=== RECORD EXCERPTS ===
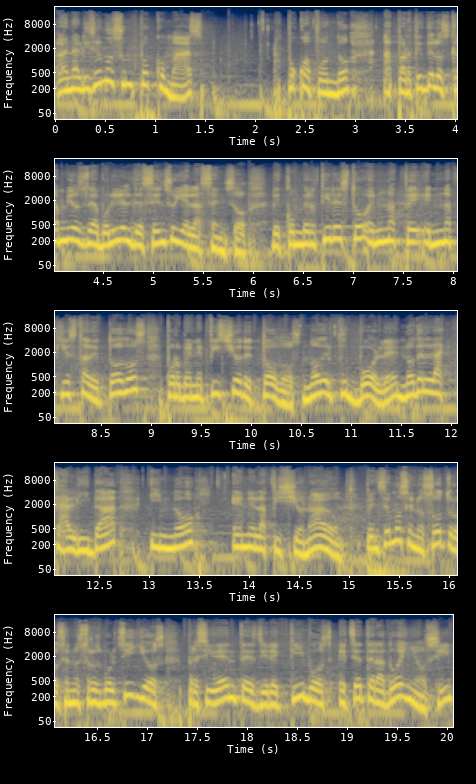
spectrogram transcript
Analicemos un poco más poco a fondo a partir de los cambios de abolir el descenso y el ascenso, de convertir esto en una, fe, en una fiesta de todos por beneficio de todos, no del fútbol, ¿eh? no de la calidad y no en el aficionado. Pensemos en nosotros, en nuestros bolsillos, presidentes, directivos, etcétera, dueños, ¿sí?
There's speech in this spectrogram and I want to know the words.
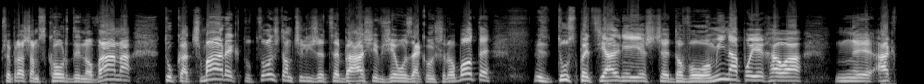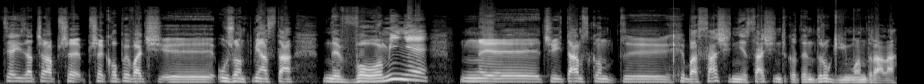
przepraszam, skoordynowana, tu kaczmarek, tu coś tam, czyli że CBA się wzięło za jakąś robotę. Tu specjalnie jeszcze do Wołomina pojechała y, akcja i zaczęła prze, przekopywać y, urząd miasta w Wołominie, y, czyli tam skąd chyba Sasin, nie Sasin, tylko ten drugi Mondrala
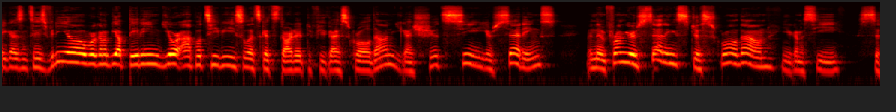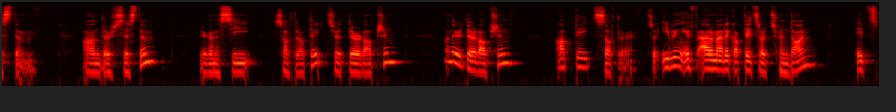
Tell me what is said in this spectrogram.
Hey guys, in today's video, we're going to be updating your Apple TV. So let's get started. If you guys scroll down, you guys should see your settings. And then from your settings, just scroll down, you're going to see system. Under system, you're going to see software updates, your third option. Under your third option, update software. So even if automatic updates are turned on, it's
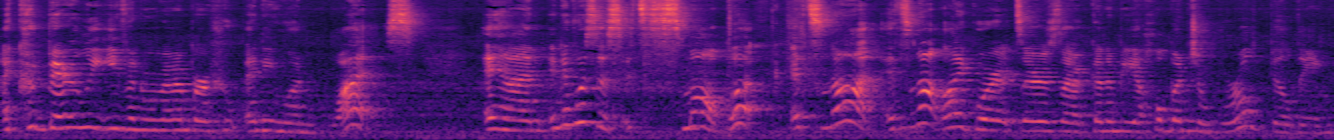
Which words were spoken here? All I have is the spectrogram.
I could barely even remember who anyone was. And, and it was this it's a small book. It's not it's not like where there's uh, going to be a whole bunch of world building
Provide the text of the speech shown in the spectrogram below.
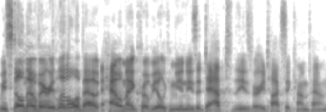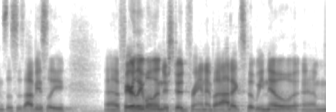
We still know very little about how microbial communities adapt to these very toxic compounds. This is obviously uh, fairly well understood for antibiotics, but we know um,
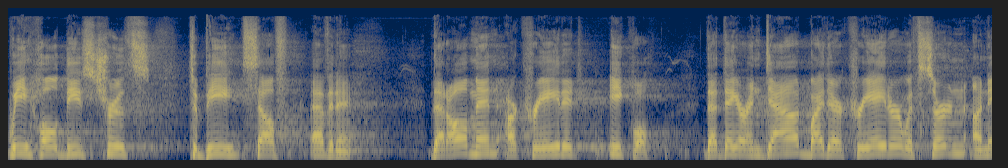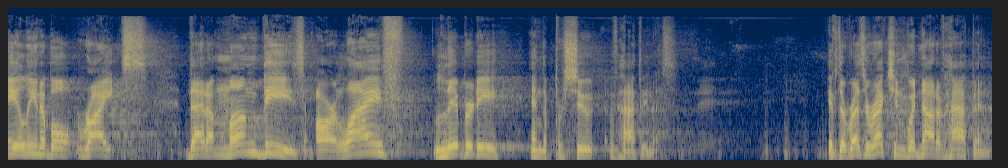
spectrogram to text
We hold these truths to be self evident that all men are created equal, that they are endowed by their Creator with certain unalienable rights, that among these are life, liberty, and the pursuit of happiness. If the resurrection would not have happened,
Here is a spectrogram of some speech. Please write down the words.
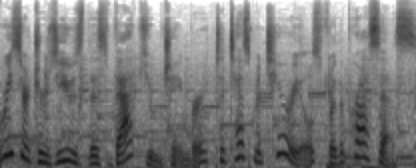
The researchers use this vacuum chamber to test materials for the process.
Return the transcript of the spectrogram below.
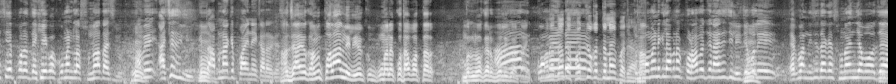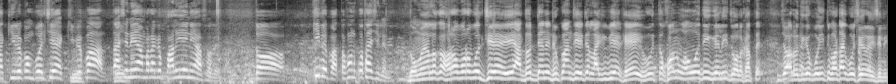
আসিয়ে পরে দেখি একবার কমেন্টগুলো শোনাতে আসলো। আমি আসেছিলি কিন্তু আপনাকে পাই নাই কারার কাছে। যাই হোক আমি পালান নিলি মানে কথাবার্তার লোকের বলি আর মানে যাতে সহ্য করতে নাই পারে। কমেন্টগুলো আপনাকে পড়াবার জন্য আসেছিলি যে বলি একবার নিশিতাকে শুনান যাব যে কি রকম বলছে কি ব্যাপার তাই সে নিয়ে আমাকে পালিয়ে নিয়ে আসলে তো কি ব্যাপার? তখন কোথায় ছিলেন? দমে লোকে হরবর বলছে এই আদর জানি ঢুকানছে এটা লাগবে খেয়ে। ওই তখন ও ওদিকে গেলি জল খাতে। আর ওদিকে বইটি ভাটায় বসে রয়েছিলি।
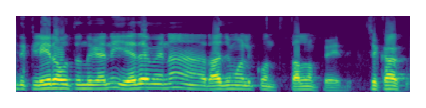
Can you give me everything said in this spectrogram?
ఇది క్లియర్ అవుతుంది కానీ ఏదేమైనా రాజమౌళికి కొంత తలనొప్పి ఇది చికాకు.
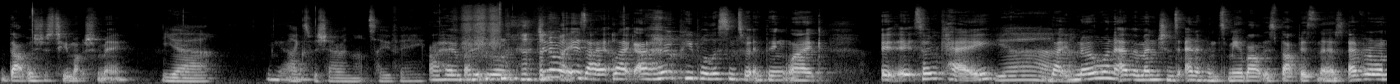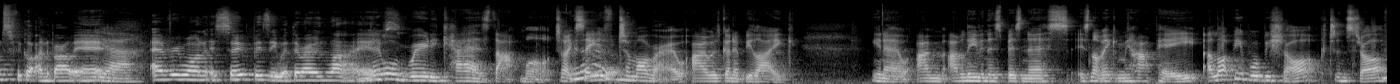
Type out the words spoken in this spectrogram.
that was just too much for me. Yeah. Yeah. Thanks for sharing that, Sophie. I hope I hope you will. Do you know what it is? I like. I hope people listen to it and think like, it, it's okay. Yeah. Like no one ever mentions anything to me about this that business. Everyone's forgotten about it. Yeah. Everyone is so busy with their own lives. No one really cares that much. Like, say if tomorrow I was going to be like, you know, I'm I'm leaving this business. It's not making me happy. A lot of people would be shocked and stuff.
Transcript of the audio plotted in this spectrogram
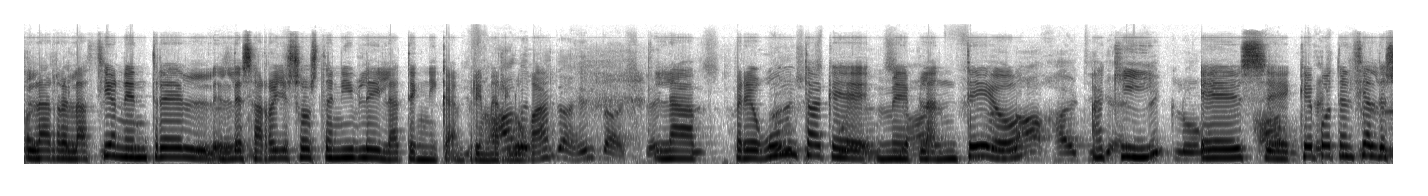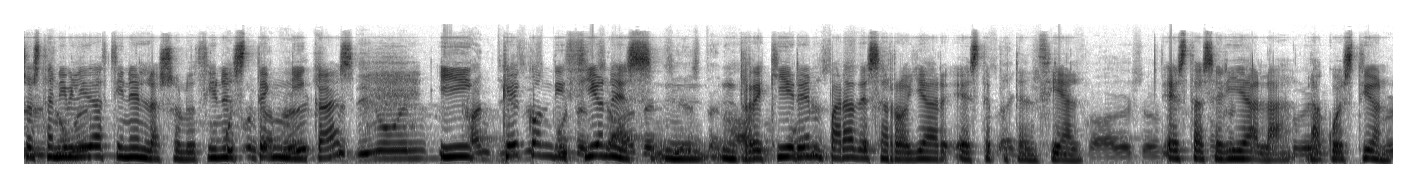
la relación entre el, desarrollo sostenible y la técnica, en primer lugar. La pregunta que me planteo aquí es eh, qué potencial de sostenibilidad tienen las soluciones técnicas y qué condiciones requieren para desarrollar este potencial. Esta sería la, cuestión.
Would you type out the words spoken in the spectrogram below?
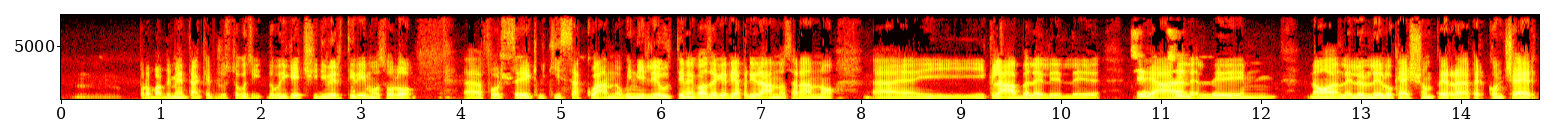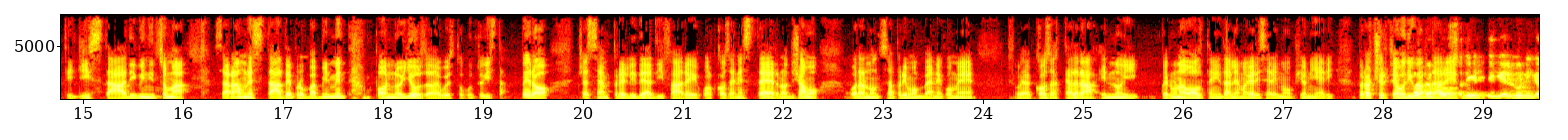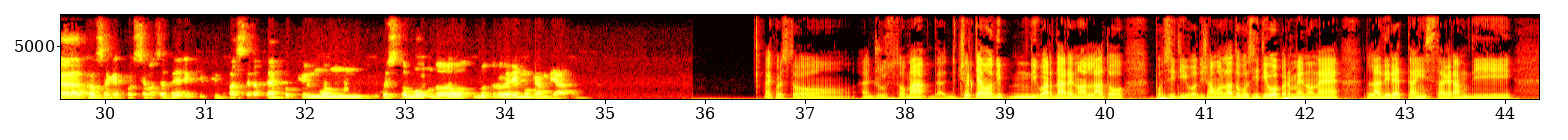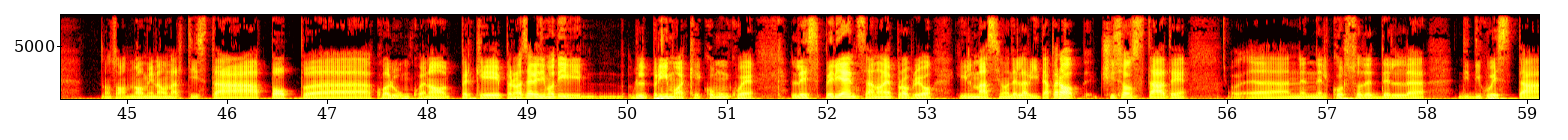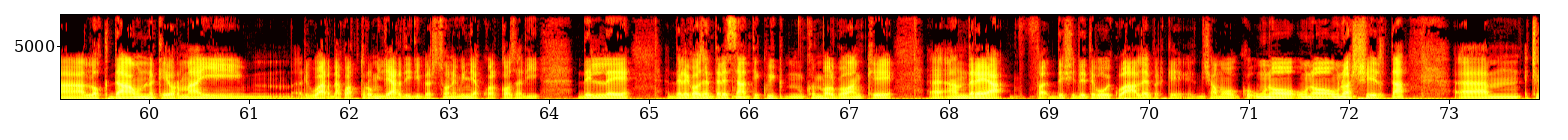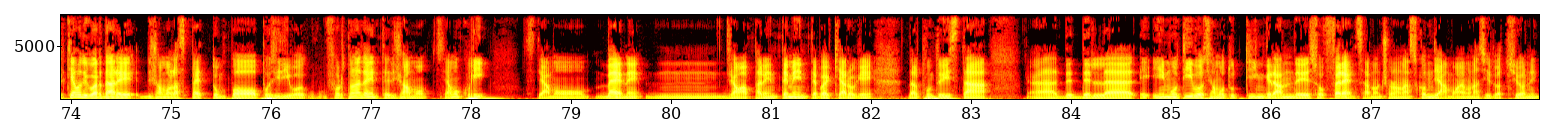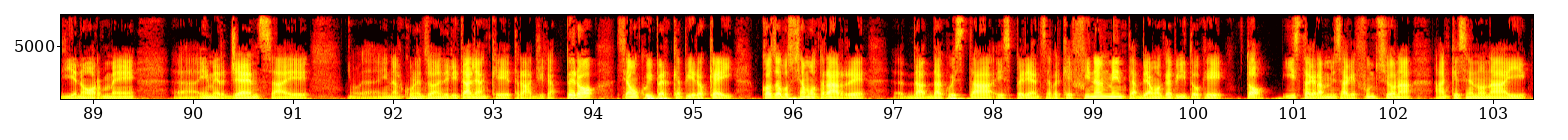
probabilmente anche giusto così, dopodiché ci divertiremo solo eh, forse chi, chissà quando, quindi le ultime cose che riapriranno saranno eh, i, i, club, le, le, le, sì, sì. le no? le, le, location per, per, concerti, gli stadi, quindi insomma sarà un'estate probabilmente un po' noiosa da questo punto di vista, però c'è sempre l'idea di fare qualcosa in esterno, diciamo ora non sapremo bene come, eh, cosa accadrà e noi per una volta in Italia magari saremo pionieri. Però cerchiamo di Guarda, guardare. Posso dirti che l'unica cosa che possiamo sapere è che più passerà tempo, più mon- questo mondo lo troveremo cambiato. E eh, questo è giusto, ma eh, cerchiamo di, di guardare no, al lato positivo. Diciamo, il lato positivo per me non è la diretta Instagram di, non so, nomina un artista pop uh, qualunque, no? Perché per una serie di motivi. Il primo è che comunque l'esperienza non è proprio il massimo della vita, però ci sono state eh, nel, corso de, del, di, di, questa lockdown che ormai riguarda 4 miliardi di persone, quindi è qualcosa di delle, delle cose interessanti. Qui mh, coinvolgo anche eh, Andrea, fa, decidete voi quale, perché diciamo uno, uno, uno a scelta. Um, cerchiamo di guardare diciamo, l'aspetto un po' positivo. Fortunatamente, diciamo, siamo qui stiamo bene, mh, diciamo apparentemente, poi è chiaro che dal punto di vista uh, de- del emotivo siamo tutti in grande sofferenza, non ce lo nascondiamo, è una situazione di enorme uh, emergenza e uh, in alcune zone dell'Italia anche tragica, però siamo qui per capire, ok, cosa possiamo trarre da, da questa esperienza, perché finalmente abbiamo capito che, to, Instagram mi sa che funziona anche se non hai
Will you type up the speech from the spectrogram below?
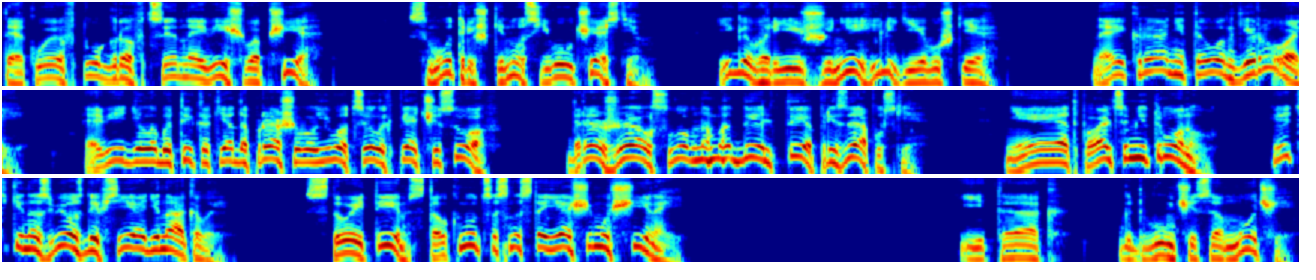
Такой автограф — ценная вещь вообще. Смотришь кино с его участием и говоришь жене или девушке. На экране-то он герой, а видела бы ты, как я допрашивал его целых пять часов. Дрожал, словно модель Т при запуске. Нет, пальцем не тронул. Эти кинозвезды все одинаковы. Стоит им столкнуться с настоящим мужчиной. Итак, к двум часам ночи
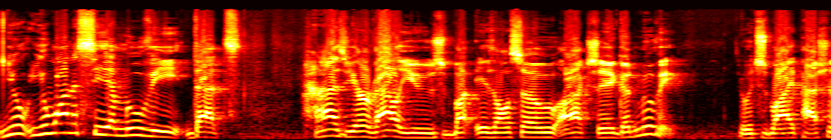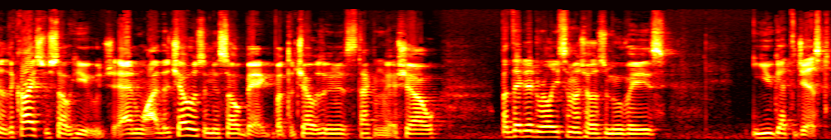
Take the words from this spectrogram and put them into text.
you you want to see a movie that has your values but is also actually a good movie which is why passion of the christ was so huge and why the chosen is so big but the chosen is technically a show. But they did release some of the chosen movies. You get the gist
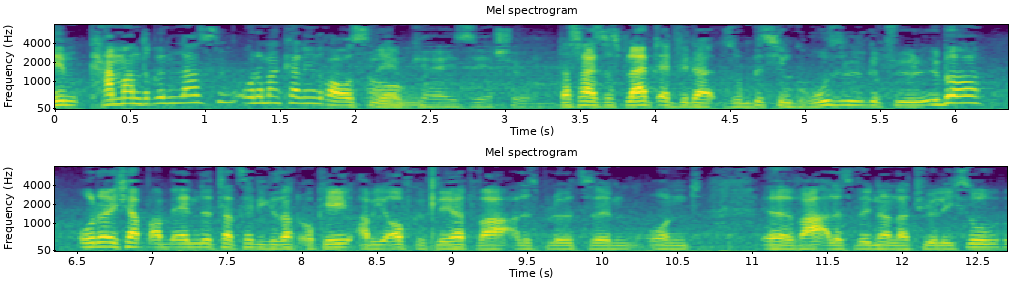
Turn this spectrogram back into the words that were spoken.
den kann man drin lassen oder man kann ihn rausnehmen. Okay, sehr schön. Das heißt, es bleibt entweder so ein bisschen Gruselgefühl über oder ich habe am Ende tatsächlich gesagt, okay, habe ich aufgeklärt, war alles Blödsinn und äh, war alles Winter natürlich. So,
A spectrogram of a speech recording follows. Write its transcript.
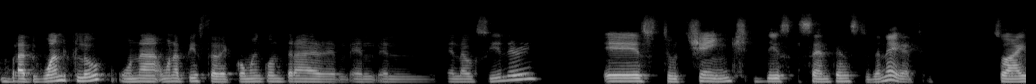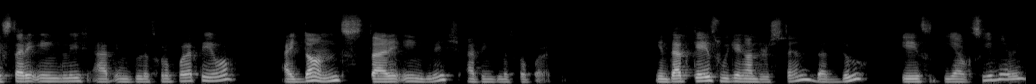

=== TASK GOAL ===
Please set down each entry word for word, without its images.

=== EXERCISE ANSWER ===
spectrogram transcript
Analicemos un poco más poco a fondo a partir de los cambios de abolir el descenso y el ascenso, de convertir esto en una, fe, en una fiesta de todos por beneficio de todos, no del fútbol, ¿eh? no de la calidad y no en el aficionado. Pensemos en nosotros, en nuestros bolsillos, presidentes, directivos, etcétera, dueños, ¿sí?
There's speech in this spectrogram and I want to know the words.
przepraszam, skoordynowana, tu kaczmarek, tu coś tam, czyli że CBA się wzięło za jakąś robotę. Tu specjalnie jeszcze do Wołomina pojechała y, akcja i zaczęła prze, przekopywać y, urząd miasta w Wołominie, y, czyli tam skąd chyba Sasin, nie Sasin, tylko ten drugi Mondrala
Tell me what is said in this spectrogram.
Hey guys, in today's video, we're going to be updating your Apple TV. So let's get started. If you guys scroll down, you guys should see your settings. And then from your settings, just scroll down, you're going to see system. Under system, you're going to see software updates, your third option. Under your third option, update software. So even if automatic updates are turned on, it's
Which words were spoken here? All I have is the spectrogram.
I could barely even remember who anyone was. And, and it was this it's a small book. It's not it's not like where there's uh, going to be a whole bunch of world building
Provide the text of the speech shown in the spectrogram below.
We still know very little about how microbial communities adapt to these very toxic compounds. This is obviously uh, fairly well understood for antibiotics, but we know um,
spectrogram to text
We hold these truths to be self evident that all men are created equal, that they are endowed by their Creator with certain unalienable rights, that among these are life, liberty, and the pursuit of happiness. If the resurrection would not have happened,
Here is a spectrogram of some speech. Please write down the words.
The researchers use this vacuum chamber to test materials for the process.
Return the transcript of the spectrogram below.
আসিয়ে পরে দেখি একবার কমেন্টগুলো শোনাতে আসলো। আমি আসেছিলি কিন্তু আপনাকে পাই নাই কারার কাছে। যাই হোক আমি পালান নিলি মানে কথাবার্তার লোকের বলি আর মানে যাতে সহ্য করতে নাই পারে। কমেন্টগুলো আপনাকে পড়াবার জন্য আসেছিলি যে বলি একবার নিশিতাকে শুনান যাব যে কি রকম বলছে কি ব্যাপার তাই সে নিয়ে আমাকে পালিয়ে নিয়ে আসলে তো কি ব্যাপার? তখন কোথায় ছিলেন? দমে লোকে হরবর বলছে এই আদর জানি ঢুকানছে এটা লাগবে খেয়ে। ওই তখন ও ওদিকে গেলি জল খাতে। আর ওদিকে বইটি ভাটায় বসে রয়েছিলি।
Can you give me everything said in this spectrogram?
ఇది క్లియర్ అవుతుంది కానీ ఏదేమైనా రాజమౌళికి కొంత తలనొప్పి ఇది చికాకు.
Type out the words spoken in this spectrogram.
that was just too much for me. Yeah. Yeah. Thanks for sharing that, Sophie. I hope I hope you will. Do you know what it is? I like. I hope people listen to it and think like, it, it's okay. Yeah. Like no one ever mentions anything to me about this that business. Everyone's forgotten about it. Yeah. Everyone is so busy with their own lives. No one really cares that much. Like, say if tomorrow I was going to be like, you know, I'm I'm leaving this business. It's not making me happy. A lot of people would be shocked and stuff.
Transcript of the audio plotted in this spectrogram
la relación entre el, desarrollo sostenible y la técnica, en primer lugar. La pregunta que me planteo aquí es eh, qué potencial de sostenibilidad tienen las soluciones técnicas y qué condiciones requieren para desarrollar este potencial. Esta sería la, cuestión.
Would you type out the words spoken in the spectrogram below?
probabilmente anche giusto così, dopodiché ci divertiremo solo eh, forse chi, chissà quando, quindi le ultime cose che riapriranno saranno eh, i, i, club, le, le, le, sì, sì. le no? le, le, location per, per, concerti, gli stadi, quindi insomma sarà un'estate probabilmente un po' noiosa da questo punto di vista, però c'è sempre l'idea di fare qualcosa in esterno, diciamo ora non sapremo bene come, eh, cosa accadrà e noi per una volta in Italia magari saremo pionieri. Però cerchiamo di Guarda, guardare. Posso dirti che l'unica cosa che possiamo sapere è che più passerà tempo, più mon- questo mondo lo troveremo cambiato. E eh, questo è giusto, ma eh, cerchiamo di, di guardare no, al lato positivo. Diciamo, il lato positivo per me non è la diretta Instagram di, non so, nomina un artista pop uh, qualunque, no? Perché per una serie di motivi. Il primo è che comunque l'esperienza non è proprio il massimo della vita, però ci sono state eh, nel, corso de, del, di, di, questa lockdown che ormai riguarda 4 miliardi di persone, quindi è qualcosa di delle, delle cose interessanti. Qui mh, coinvolgo anche eh, Andrea, fa, decidete voi quale, perché diciamo uno, uno, uno a scelta. Um, cerchiamo di guardare diciamo, l'aspetto un po' positivo. Fortunatamente, diciamo, siamo qui stiamo bene, mh, diciamo apparentemente, poi è chiaro che dal punto di vista uh, de- del emotivo siamo tutti in grande sofferenza, non ce lo nascondiamo, è una situazione di enorme uh, emergenza e uh, in alcune zone dell'Italia anche tragica, però siamo qui per capire, ok, cosa possiamo trarre da, da questa esperienza, perché finalmente abbiamo capito che, to, Instagram mi sa che funziona anche se non hai
Will you type up the speech from the spectrogram below?
Такой автограф — ценная вещь вообще. Смотришь кино с его участием и говоришь жене или девушке. На экране-то он герой, а видела бы ты, как я допрашивал его целых пять часов. Дрожал, словно модель Т при запуске. Нет, пальцем не тронул. Эти кинозвезды все одинаковы. Стоит им столкнуться с настоящим мужчиной. Итак, к двум часам ночи
Take the words from this spectrogram and put them into text.
you you want to see a movie that has your values but is also actually a good movie which is why passion of the christ was so huge and why the chosen is so big but the chosen is technically a show. But they did release some of the chosen movies. You get the gist
Turn this spectrogram back into the words that were spoken.
den kann man drin lassen oder man kann ihn rausnehmen. Okay, sehr schön. Das heißt, es bleibt entweder so ein bisschen Gruselgefühl über oder ich habe am Ende tatsächlich gesagt, okay, habe ich aufgeklärt, war alles Blödsinn und äh, war alles Winter natürlich. So,
A spectrogram of a speech recording follows. Write its transcript.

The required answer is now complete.